1. Stay updated on custom ROMs
The biggest case for rooting is being able to fully flash your handset with some superb custom ROMs. These are updated far more frequently than the official manufacturer variants, which can make staying on top of new releases a drawn-out prospect. Available in both free and premium versions, Rom Manager is an essential tool that covers a selection of the most popular customs ROMs. Updating your chosen ROM is an easy process thanks to the simple UI that automatically grabs the correct firmware for your handset. Direct from your touch screen it’s possible to perform ROM downloads, system backups and even install new firmware over the air. The free edition works perfectly fine, but those willing to pay for the premium version will also get automatic notifications of new updates, premium ROMs and support from the developers.
2. Swap out the default music player
Smartphones have become a go-to source for our music and podcast requirements. Google managed to supply a pretty good default player, but that didn’t stop certain manufacturers swapping this out for their own inferior efforts. As with most things Android, if what you already have isn’t good enough, chances are you’ll find a bettwe alternative in the Android Market. Top of the list are PowerAmp and Winamp. PowerAmp is a fully featured music player that has become one of the best-rated apps in the Market. The current price tag of £3.21 may seem steep for a music player, but PowerAmp makes up the cost with a raft of excellent features. The ten-band graphic EQ can seriously boost the audio quality of your music and it’s something of a killer in the looks department too. There’s a free 14-day trial so you can get a proper feel for the app before you commit. For the non-paying crowd, Winamp is definitely worth a look. It may lack some of PowerAmp’s better features, but makes up for it with some very cool additions such as SHOUTcast radio, wireless desktop syncing and the ability to import your iTunes library and playlists.
3. Make your apps automatically update
Once you’ve got a good number of apps under your belt, you’ll soon find that being regularly reminded to keep them updated can become something of a daily annoyance. If you don’t stay on top of your updates, things soon mount up and you’ll find yourself on the wrong end of an update binge. An effective way to stem this is to make use of the Automatic Update feature that is available for every app in the Android Market. Simply go into the Market and bring up your list of downloaded apps. Highlight an app you regularly use and tick the ‘Allow Automatic Updating’ box. Be careful with using this for apps such as Google Voice, which relies on important background services – choosing to update them automatically can disrupt their functionality.
4. Changing your keyboard

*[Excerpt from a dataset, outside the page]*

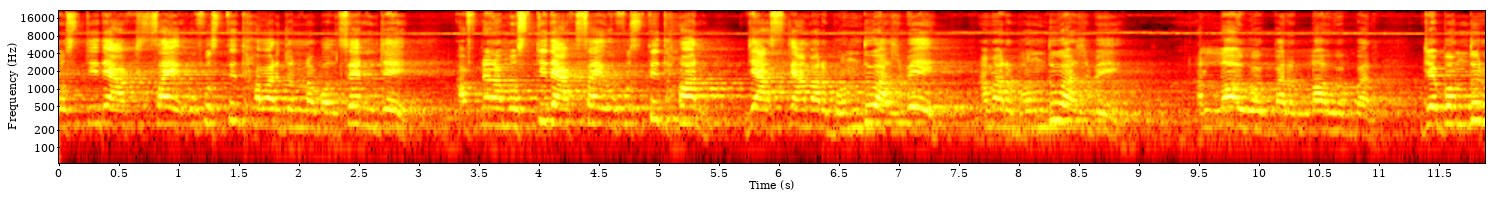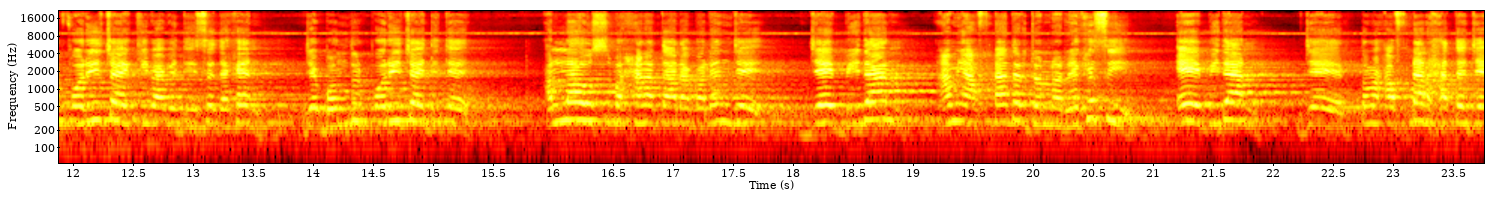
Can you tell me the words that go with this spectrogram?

With each new release of Android, Google has taken the time to improve upon the Qwerty keyboard that comes with the software. Those lucky enough to upgrade tp Gingerbread 2.3 have been reaping the benefits of the latest Android keyboard for a while. The good news for the less fortunate is that it’s easy to install a new Qwerty keyboard without the need for rooting or upgrading your firmware. There are a number of excellent free keyboard alternatives in the Market, including the likes of Go Keyboard, Better Keyboard and Keyboard from Android 2.3. Keyboard installation is very easy, with only a couple of steps to pull of. Go into your Settings menu and select ‘Language & keyboard.’ A list of your installed keyboards will appear; tick the one you would like to activate. Next, start up an application that involved text input (an SMS app is ideal) and long-press in the text entry box. Select ‘Input Method’ and choose your new keyboard. Should you change your mind, the process is fully reversible.
5. Keeping Flash under control
The big advantage of Android over iOS is its enthusiasm for Flash content. Thanks to Flash support, it’s possible to access a whole manner of websites that Apple’s standard Safari browser would baulk at. Sadly, the experience isn’t always perfect and websites that have too much Flash content can create an uncomfortable slowdown or completely freeze up your web browser. The trick here is to take charge of the Flash content Android renders and this is easily done in your web’s Settings menu. In the browser, press Menu>More>Settings and scroll down to ‘Enable Plug-ins’. Select it and then in the next menu, pick ‘On Demand’. Once back in your browser, any Flash content will display a green arrow instead of starting automatically. Pressing on the arrow will start the Flash plug-in. Using this method results on quicker page loading times and you’ll still have Flash content when you need it.
LittleGreenRobot has plenty of other HackerZone tutorials you may be interested in. Check it out here!